Heartwarming comedy follows a dysfunctional family on a frantic road trip across the US in a decrepit Volkswagen van to deliver their youngest to a chld beauty pageant on time. Olive Hoover (Abigail Breslin) is an ordinary little girl, perhaps even on the plain side as far as looks go but she has a dream cast in stone - to win the Little Miss Sunshine child beauty pageant. Her heroin-snorting grandfather (Alan Arkin) coaches her in some rather unorthodox and grown-up techniques - when he's not on the nod. Her mum (Toni Collette) and dad (Greg Kinnear) are at each other's throat because dad has sunk their entire worth into a self-help business that's a total non-starter. Her philosophically-constipated older brother (Paul Dano) has taken a vow of nihilistic silence and her suicidal gay uncle (Steve Carell) has come to stay for a while after yet another failed attempt to cash out early. Has Olive got a chance? No, she hasn't, but it's the journey that matters, not the destination - ultimately the message of this touching comedy.
It’s good to see the Blu-ray market maturing to the point where even a charming indie film like Little Miss Sunshine
gets to benefit from a high definition upgrade. And a terrific ensemble movie it is too, that rightly notched itself a Best Picture Oscar nomination, and even managed to take home a prize or two.
The concept behind Little Miss Sunshine is really quite simple. When, out of the blue, the Hoover family’s young daughter Olive (played by the charming Abigail Breslin) gets a place at the Little Miss Sunshine pageant of the film’s title, it’s the catalyst for a family road trip across Australia. Much of the film is spent cataloguing said journey, and it proves to be a minefield of comedy and drama.

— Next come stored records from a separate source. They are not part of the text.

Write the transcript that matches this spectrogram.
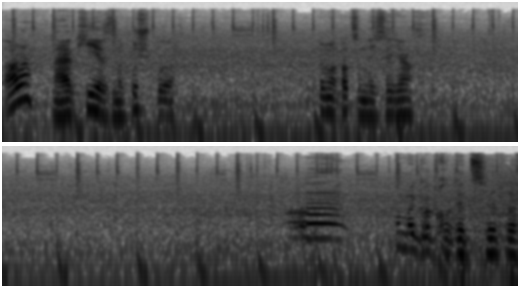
Oder? Na, okay, hier ist eine Busspur. Bin mir trotzdem nicht sicher. Oh, oh mein Gott, Rockets, Hilfe.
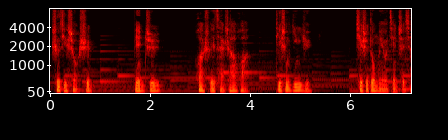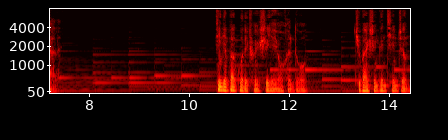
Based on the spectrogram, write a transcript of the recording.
设计首饰、编织、画水彩插画、提升英语，其实都没有坚持下来。今年办过的蠢事也有很多，去办申根签证，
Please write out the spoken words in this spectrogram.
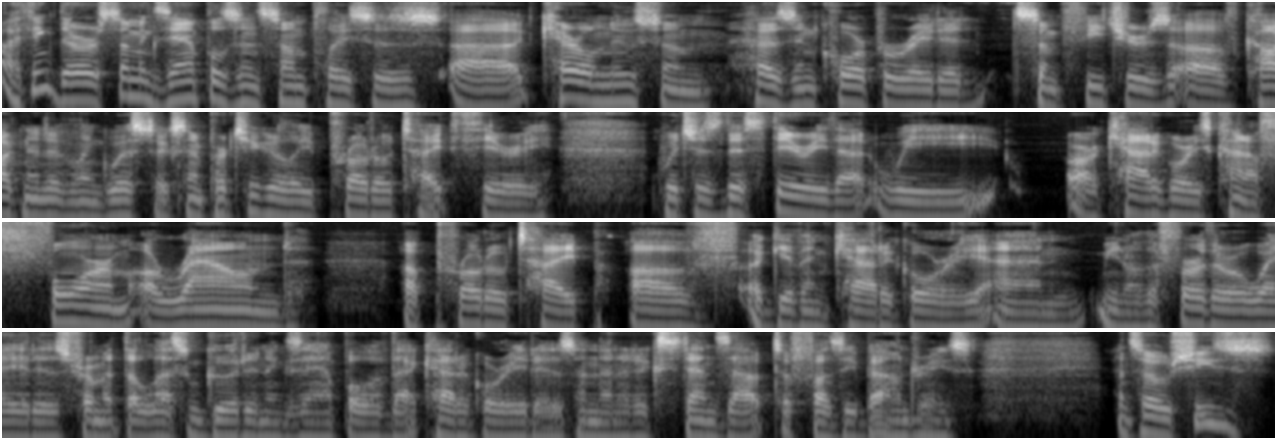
I think there are some examples in some places. Uh, Carol Newsom has incorporated some features of cognitive linguistics and particularly prototype theory, which is this theory that we, our categories kind of form around a prototype of a given category. And, you know, the further away it is from it, the less good an example of that category it is. And then it extends out to fuzzy boundaries. And so she's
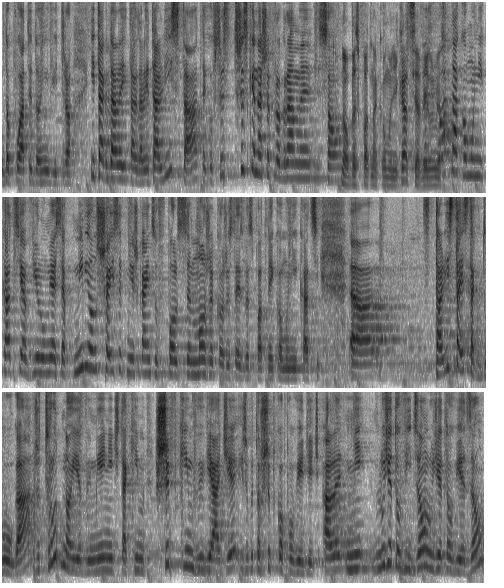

Alan Arkin’s Grandpa, a role which won him an Oscar, snares the majority of laughs, but with a strong cast that also features Toni Collette, Greg Kinnear and Paul Dano (who would follow this up with this career-best turn in There Will Be Blood), the production simply drips with quality.
What’s particularly satisfying about Little Miss Sunshine, which looks razor sharp and improved over the DVD in its Blu-ray guise, is that it keeps its momentum running right through to its excellent final act. Too often, films waste a good build up on a poor ending, but that’s absolutely not the case here. In short, it remains a little gem of a film, and it’s great to see it get a high definition upgrade. --Simon Brew